Everyone wants to win. And Dez Wells does too. He scored 26 points, grabbed seven rebounds and had four assists; not too shabby. Wells was the spark and the sparkle of the team. AND, I’m convinced that my Terps can play like that all of the time. Instead of being hot and cold and off and on, sometimes up and sometimes down, these Terps could be the best of the best most of the time.  The sky is the limit.

Winning like the Terps did last night makes one ponder and pose and consider and conceive – and even expect — how life would be if we played well all of the time. Just suppose; just imagine; just think of how good we could be if we hit on all cylinders at least MOST of the time? But alas, this season my Terps didn’t; and unfortunately they haven’t – played their best every game — but they could’ve.  And the same goes for all of the rest of us too.

Everyone wants to win and no one likes to lose. Because winning is serious. It’s means something and it matters everything. Why? Because winning is communicable and contagious; winning is transferable and transmittable; but so is losing. And the line and the limit between losing and winning are so thin you can barely see it with a magnifying glass.

Since everyone wants to win, and everyone is serious about winning, we strive for precision and perfection; we strive for faultless and flawless; we strive for the fantastic and the fanciful. We strive for Oscar-winning performances on and off the court. And with help from the Heavens, we hope to have happy, healthy, joyful and jovial endings to all, or at least most, of our games. It’s that serious.

And here’s an excerpt from Washington Post Sports Columnist Jason Ried’s article on the win:

“Recent signs indicate the Terrapins possess what it takes to have some fun in the NCAA tournament, and the biggest one occurred Tuesday night during a stirring 59-53 victory over formidable Wisconsin.”

“Dez Wells wouldn’t let us lose,” Coach Mark Turgeon said. “Melo was Melo.”

“Picked 10th in the conference preseason poll, Maryland steadily has gained supporters. It’s easy to like an up-and-comer that seemed to come from nowhere. Guess who was ahead of the pack.”

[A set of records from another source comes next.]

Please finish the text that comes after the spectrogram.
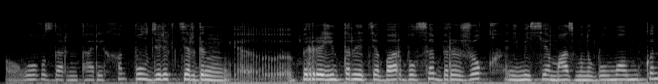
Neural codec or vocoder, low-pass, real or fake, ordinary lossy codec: codec, 16 kHz, 16 kbps, FreqCodec, larger model; 7.2 kHz; fake; none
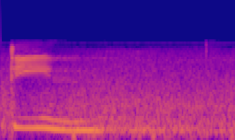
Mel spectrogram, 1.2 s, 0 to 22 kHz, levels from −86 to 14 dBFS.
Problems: constant background noise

“The victory was the Terrapins’ best of the season by far . . . “

And that’s serious, and that’s fun.